Prestigious award to Yale lab to be paid in DNA

Farren Isaacs, assistant professor of molecular, cellular, and developmental biology and a researcher in the Systems Biology Institute at West Campus, has been awarded a million base pairs of synthetic DNA after being selected as the 2014 Gen9 G-prize winner.

Farren Isaacs, left, and Adrian Haimovich

The DNA, manufactured by Gen9 Incorporated, is worth $500,000 and represents the single largest award of synthetic DNA ever granted from a commercial entity to an individual research lab.

“Winning this award allows us to immediately test a series of exciting ideas on protein-protein interactions that are critical for signaling, regulation, and onset of disease,” Isaacs said. “Simply put, this project would not have been possible without the generous contribution of this synthetic DNA.”  

Last year, Isaacs’s lab notably rewrote an entire genome — the set of hereditary instructions for building, running and maintaining an organism.  The Gen9 prize,  equivalent in size to a bacterial genome, will be used to uncover new properties of biological systems that can be applied to address global challenges in medicine, energy supply, and the environment.

Isaacs gives much of the credit for this award to a member of his lab, Adrian Haimovich, a M.D.-Ph.D. student with the Medical Scientist Training Program.

“I am fortunate to work with such gifted and creative students, like Adrian,” Isaacs said, adding, “and we would not have won this award without his hard work and terrific ideas.”

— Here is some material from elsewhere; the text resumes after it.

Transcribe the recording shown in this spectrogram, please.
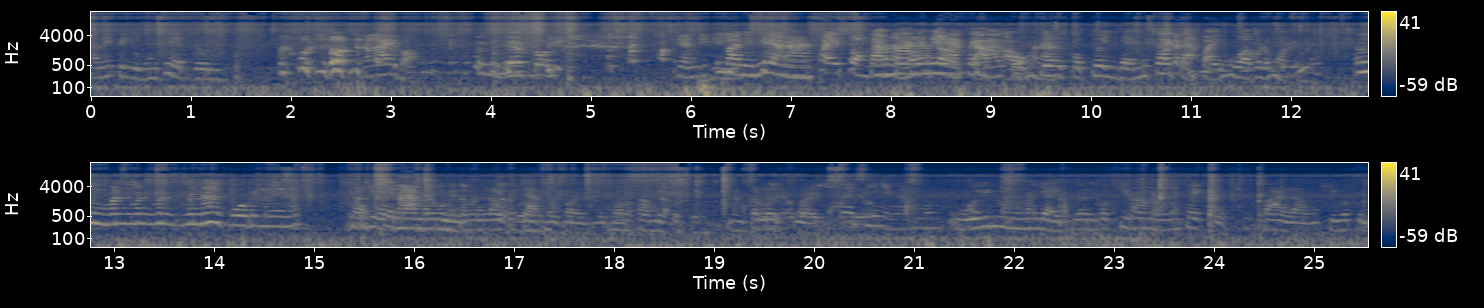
อันนี้ไปอยู่กรุงเทพโดนโดนอะไรบอกเทพโดนเขียนดีมาเดี๋ยวนี้อันไฟส่องกลับมาแล้วไม่แม่เอาไปจับหาเอากบขเจนาอดกบตัวใหญ่ไม่กล้าจัจับบไปหัวบนหัวเออมันมันมันมันน่ากลัวไปเลยนะ ตอนนี้ไปนามันอยู่เราก็จับบ่อยๆบ่อยๆพอมีกบมันก็เลิกกลัวอุ้ยมันมันใหญ่เกินก็คิดว่ามันไม่ใช่กบบ้านเราคิดว่าเป็น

The G-Prize contest, exclusively sponsored by Gen9, was launched to foster creative and innovative approaches for using synthetic DNA to advance industries, including chemical and enzyme production, biofuels, pharmaceuticals, and data storage.